*** DATA RECORDS ***

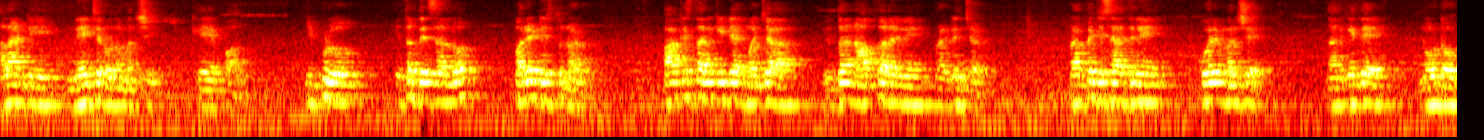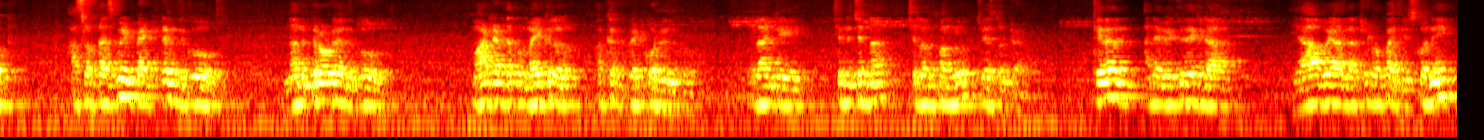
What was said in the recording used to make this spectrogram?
అలాంటి నేచర్ ఉన్న మనిషి కేఏ పాల్. ఇప్పుడు ఇతర దేశాల్లో పర్యటిస్తున్నాడు. పాకిస్తాన్కి ఇండియాకి మధ్య యుద్ధాన్ని ఆపుతారని ప్రకటించాడు. ప్రపంచ శాంతిని కోరే మనిషే. దానికైతే నో డౌట్ అసలు ప్రెస్ మీట్ పెట్టడం ఎందుకు? నన్ను పిలవడం ఎందుకు? మాట్లాడేటప్పుడు మైకులు పక్కకు పెట్టుకోవడం ఎందుకు? ఇలాంటి చిన్న చిన్న చిల్లర పనులు చేస్తుంటాడు. కిరణ్ అనే వ్యక్తి దగ్గర యాభై ఆరు లక్షల రూపాయలు తీసుకొని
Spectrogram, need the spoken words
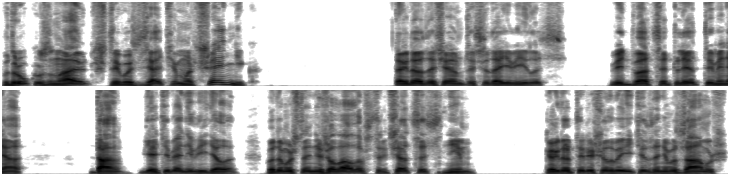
вдруг узнают, что его зять мошенник. Тогда зачем ты сюда явилась? Ведь двадцать лет ты меня... Да, я тебя не видела, потому что не желала встречаться с ним. Когда ты решил выйти за него замуж,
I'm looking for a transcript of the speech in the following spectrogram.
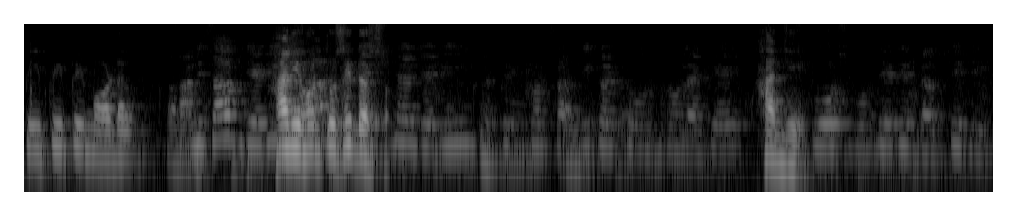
ਪੀਪੀਪੀ ਮਾਡਲ ਸਾਨੀ ਸਾਹਿਬ ਜਿਹੜੀ ਹਾਂਜੀ, ਹੁਣ ਤੁਸੀਂ ਦੱਸੋ। traditional ਜਿਹੜੀ ਤਕਰੀਬਨ ਸਰਜੀਕਲ ਟੂਲਸ ਨੂੰ ਲੈ ਕੇ ਹਾਂਜੀ। ਸਪੋਰਟਸ ਫੂਡ ਦੀ ਜਿਹੜੀ ਇੰਡਸਟਰੀ ਸੀਗੀ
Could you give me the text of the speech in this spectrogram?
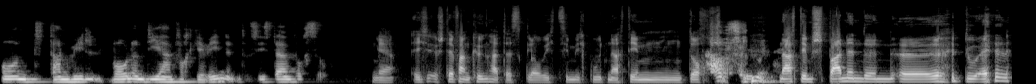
Und dann will, wollen die einfach gewinnen. Das ist einfach so. Ja, ich, Stefan Küng hat das, glaube ich, ziemlich gut nach dem doch Absolut. nach dem spannenden äh, Duell.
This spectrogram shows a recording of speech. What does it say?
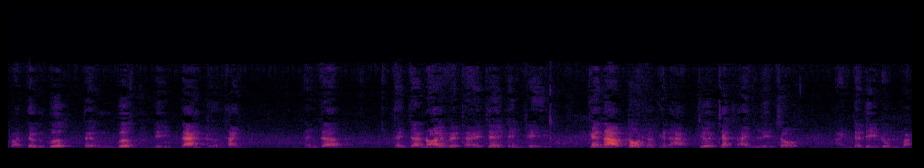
Và từng bước từng bước đi đang trưởng thành. Thành ra thành ra nói về thể chế chính trị cái nào tốt hơn cái nào chưa chắc anh liên xô anh đã đi đúng bằng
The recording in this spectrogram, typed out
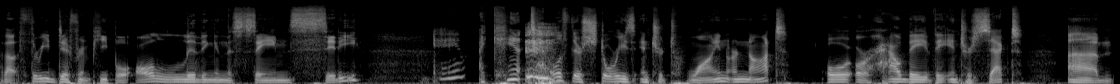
about three different people all living in the same city. Okay. I can't tell if their stories intertwine or not or or how they they intersect. Um,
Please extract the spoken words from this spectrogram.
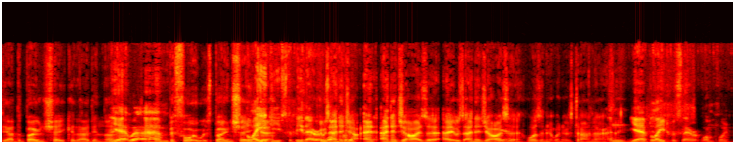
they had the Bone Shaker there, didn't they? yeah. Well, um, Before it was Bone Shaker. Blade used to be there. it was one point. Energi- En- Energizer. It was Energizer, wasn't it, when it was down there? And yeah, Blade was there at one point.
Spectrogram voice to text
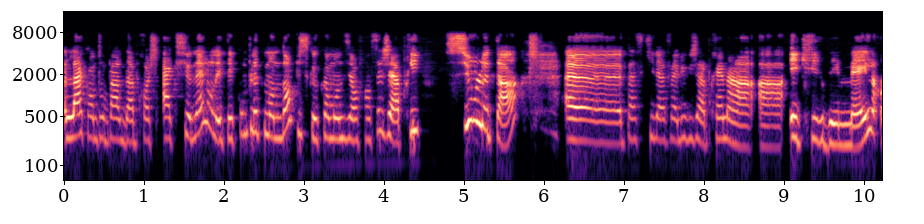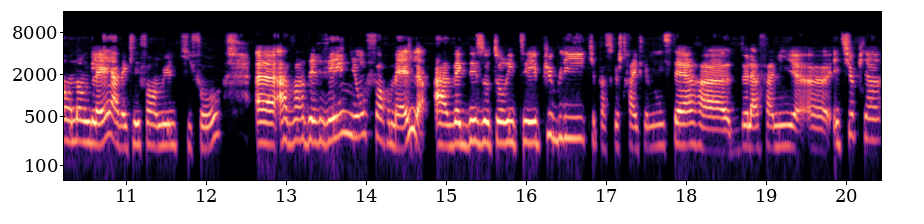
là, quand on parle d'approche actionnelle, on était complètement dedans puisque, comme on dit en français, j'ai appris sur le tas euh, parce qu'il a fallu que j'apprenne à, à, écrire des mails en anglais avec les formules qu'il faut, euh, avoir des réunions formelles avec des autorités publiques parce que je travaille avec le ministère euh, de la famille euh, éthiopien,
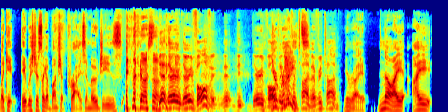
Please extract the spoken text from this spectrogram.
like it." It was just like a bunch of prize emojis. yeah, they're they're evolving. They're, they're evolving over right. time, every time. You're right. No, I I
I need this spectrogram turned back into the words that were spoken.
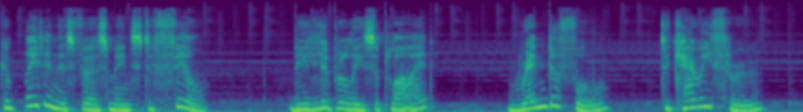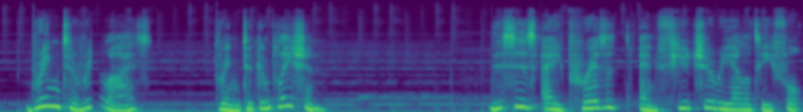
Complete in this verse means to fill, be liberally supplied, render full, to carry through, bring to realize, bring to completion. This is a present and future reality for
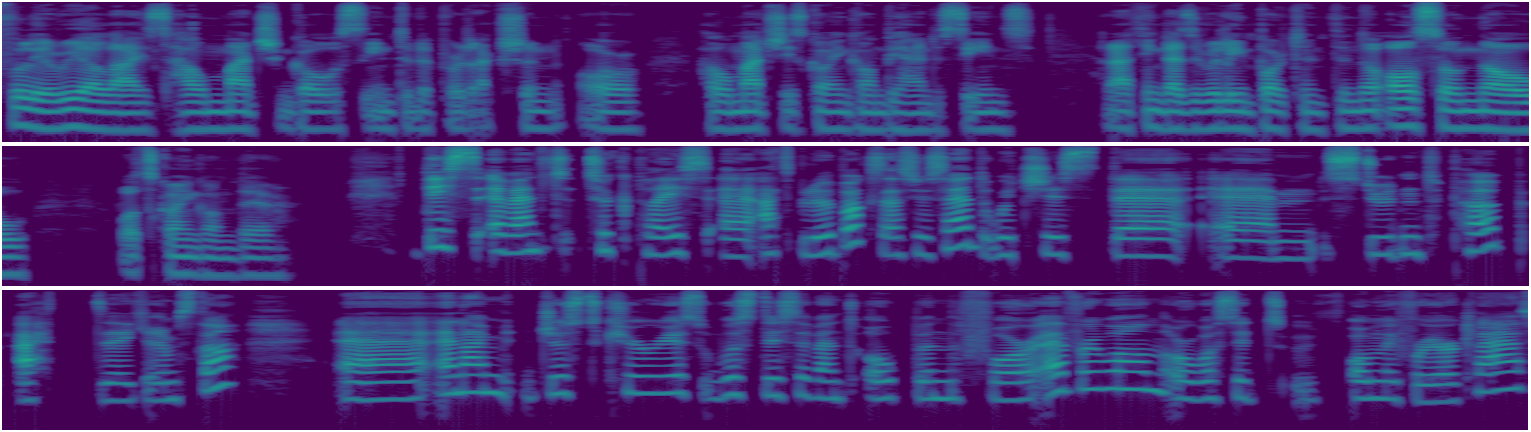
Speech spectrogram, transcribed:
fully realize how much goes into the production or how much is going on behind the scenes. And I think that's really important to know, also know what's going on there. This event took place uh, at Blue Box, as you said, which is the um, student pub at uh, Grimstad. Uh, and I'm just curious, was this event open for everyone or was it only for your class?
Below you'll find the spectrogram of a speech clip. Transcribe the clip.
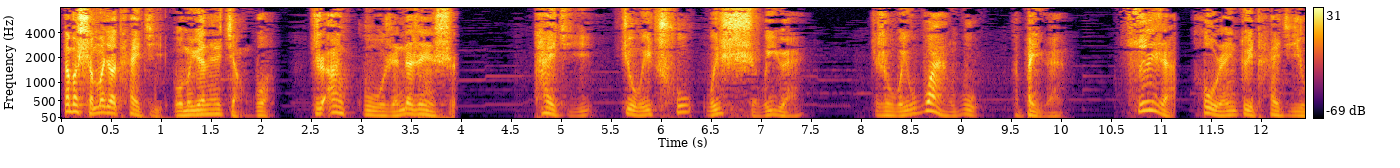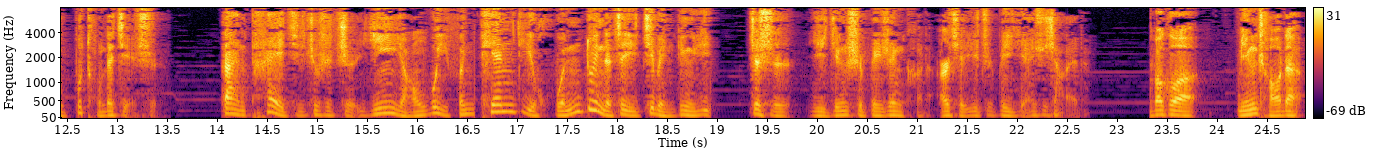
那么什么叫太极？我们原来讲过，就是按古人的认识，太极就为初、为始、为元，就是为万物的本源。虽然后人对太极有不同的解释，但太极就是指阴阳未分、天地混沌的这一基本定义，这是已经是被认可的，而且一直被延续下来的。包括明朝的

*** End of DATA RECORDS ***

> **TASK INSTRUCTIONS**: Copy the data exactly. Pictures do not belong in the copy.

> **WRITTEN REPLY**:
What was said in the recording used to make this spectrogram?
అలాంటి నేచర్ ఉన్న మనిషి కేఏ పాల్. ఇప్పుడు ఇతర దేశాల్లో పర్యటిస్తున్నాడు. పాకిస్తాన్కి ఇండియాకి మధ్య యుద్ధాన్ని ఆపుతారని ప్రకటించాడు. ప్రపంచ శాంతిని కోరే మనిషే. దానికైతే నో డౌట్ అసలు ప్రెస్ మీట్ పెట్టడం ఎందుకు? నన్ను పిలవడం ఎందుకు? మాట్లాడేటప్పుడు మైకులు పక్కకు పెట్టుకోవడం ఎందుకు? ఇలాంటి చిన్న చిన్న చిల్లర పనులు చేస్తుంటాడు. కిరణ్ అనే వ్యక్తి దగ్గర యాభై ఆరు లక్షల రూపాయలు తీసుకొని
Spectrogram, need the spoken words
вдруг узнают, что его зять мошенник. Тогда зачем ты сюда явилась? Ведь двадцать лет ты меня... Да, я тебя не видела, потому что не желала встречаться с ним. Когда ты решил выйти за него замуж,
I'm looking for a transcript of the speech in the following spectrogram.
ਪੀਪੀਪੀ ਮਾਡਲ ਸਾਨੀ ਸਾਹਿਬ ਜਿਹੜੀ ਹਾਂਜੀ, ਹੁਣ ਤੁਸੀਂ ਦੱਸੋ। traditional ਜਿਹੜੀ ਤਕਰੀਬਨ ਸਰਜੀਕਲ ਟੂਲਸ ਨੂੰ ਲੈ ਕੇ ਹਾਂਜੀ। ਸਪੋਰਟਸ ਫੂਡ ਦੀ ਜਿਹੜੀ ਇੰਡਸਟਰੀ ਸੀਗੀ
Could you give me the text of the speech in this spectrogram?
Und dann will, wollen die einfach gewinnen. Das ist einfach so. Ja, ich, Stefan Küng hat das, glaube ich, ziemlich gut nach dem doch Absolut. nach dem spannenden äh, Duell.
This spectrogram shows a recording of speech. What does it say?
Và từng bước từng bước đi đang trưởng thành. Thành ra thành ra nói về thể chế chính trị cái nào tốt hơn cái nào chưa chắc anh liên xô anh đã đi đúng bằng
The recording in this spectrogram, typed out
about three different people all living in the same city. Okay. I can't tell if their stories intertwine or not or or how they they intersect. Um,
Please extract the spoken words from this spectrogram.
they had the Bone Shaker there, didn't they? yeah. Well, um, Before it was Bone Shaker. Blade used to be there. it was one point. Energi- En- Energizer. It was Energizer, wasn't it, when it was down there? And yeah, Blade was there at one point.
Spectrogram voice to text
là, quand on parle d'approche actionnelle, on était complètement dedans puisque, comme on dit en français, j'ai appris sur le tas euh, parce qu'il a fallu que j'apprenne à, à, écrire des mails en anglais avec les formules qu'il faut, euh, avoir des réunions formelles avec des autorités publiques parce que je travaille avec le ministère euh, de la famille euh, éthiopien,
Please extract the spoken text from this spectrogram.
like it." It was just like a bunch of prize emojis. yeah, they're they're evolving. They're, they're evolving over right. time, every time. You're right. No, I I
I need this spectrogram turned back into the words that were spoken.
Complete in this verse means to fill, be liberally supplied, render full, to carry through, bring to realize, bring to completion. This is a present and future reality for
Speech spectrogram, transcribed:
fully realize how much goes into the production or how much is going on behind the scenes. And I think that's really important to know, also know what's going on there. This event took place uh, at Blue Box, as you said, which is the um, student pub at uh, Grimstad. Uh, and I'm just curious, was this event open for everyone or was it only for your class?
Below you'll find the spectrogram of a speech clip. Transcribe the clip.
那么什么叫太极？我们原来讲过，就是按古人的认识，太极就为初、为始、为元，就是为万物的本源。虽然后人对太极有不同的解释，但太极就是指阴阳未分、天地混沌的这一基本定义，这是已经是被认可的，而且一直被延续下来的。包括明朝的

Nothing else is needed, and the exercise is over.